BEGIN AVAILABLE DATA

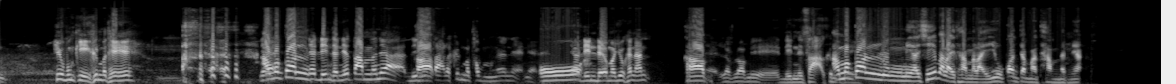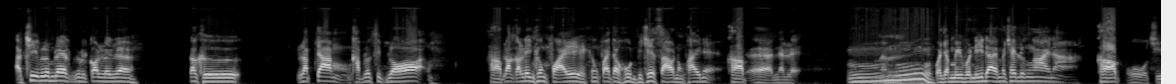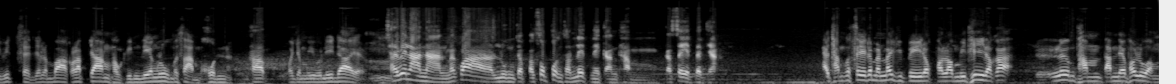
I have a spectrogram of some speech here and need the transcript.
หิ้วบุงกีขึ้นมาเท เอาเมื่อก่อน เนี่ยดินแถวนี้ต่ำนะเนี่ยดินคในรับสระแล้วขึ้นมาถมเนี่ยเนี่ยเนี่ยโอ้ เนี่ยดินเดิมมาอยู่แค่นั้น ครับรอบๆนี่ดินในสระขึ้นเอาเมื่อก่อนลุงมีอาชีพอะไรทำอะไรอยู่ก่อนจะมาทำแบบเนี้ย อาชีพเริ่มแรกก่อนเลยเนี่ยก็คือ รับจ้างขับรถสิบล้อครับแล้วก็เล่นเครื่องไฟเครื่องไฟแต่หุ่นพิเชษซาวหนองไผ่เนี่ยครับเออนั่นแหละ อืมกว่าจะมีวันนี้ได้ไม่ใช่เรื่องง่ายนะครับโอ้ชีวิตเสร็จจะลำบากรับจ้างเขากินเลี้ยงลูกมาสามคนน่ะครับ กว่าจะมีวันนี้ได้อะอืมใช้เวลานานไหมกว่าลุงจะประสบผลสำเร็จในการทำเกษตรแบบเนี้ย ไอ้ทำเกษตรแล้วมันไม่กี่ปีหรอกพอเรามีที่เราก็เริ่มทำตามแนวพ่อหลวง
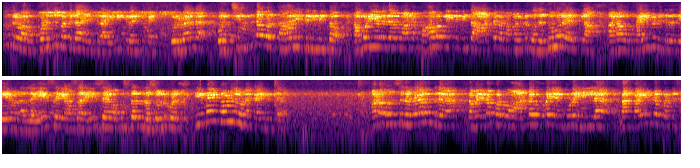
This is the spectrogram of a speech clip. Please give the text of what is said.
உத்தரவு கொடுத்து தான் இருக்கிறார். இன்னைக்கு வரைக்குமே. ஒருவேளை ஒரு சின்ன ஒரு காரியத்தை நிமித்தம் நம்முடைய விதமான பாவங்களை நிமித்தம் ஆண்டவர் நம்மளுக்கு கொஞ்சம் தூரம் இருக்கலாம். ஆனா அவர் கைவிடுகிற தேவன் அல்ல. ஏசையா சார் ஏசையா புஸ்தகத்துல சொல்லும்போது இமை பொழுது உன்னை கைவிட்டார். ஆனா ஒரு சில நேரத்துல நம்ம என்ன பண்ணுவோம்? ஆண்டவர் கூட என் கூட இல்ல. நான் கைவிடப்பட்டேன்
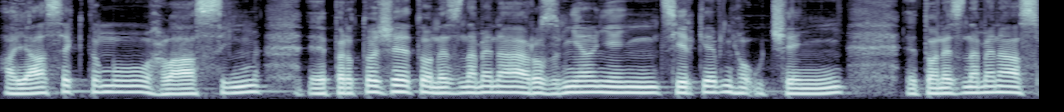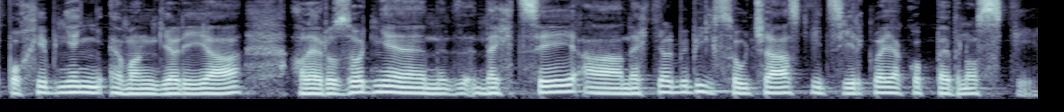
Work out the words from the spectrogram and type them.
a já se k tomu hlásím, eh, protože to neznamená rozmělnění církevního učení, eh, to neznamená spochybnění evangelia, ale rozhodně nechci a nechtěl by být součástí církve jako pevnosti.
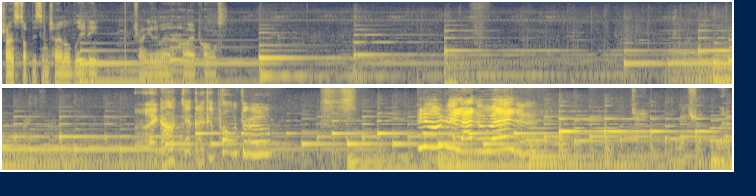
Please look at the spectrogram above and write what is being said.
Try and stop this internal bleeding. Try and get him a higher pulse. I don't think I can pull through. You don't think I can make it. Okay, getting that shrapnel out.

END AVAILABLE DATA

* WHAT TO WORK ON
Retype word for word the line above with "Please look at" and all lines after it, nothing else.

* RESULT OF THIS EXERCISE
Please look at the spectrogram above and write what is being said.
Try and stop this internal bleeding. Try and get him a higher pulse. I don't think I can pull through. You don't think I can make it. Okay, getting that shrapnel out.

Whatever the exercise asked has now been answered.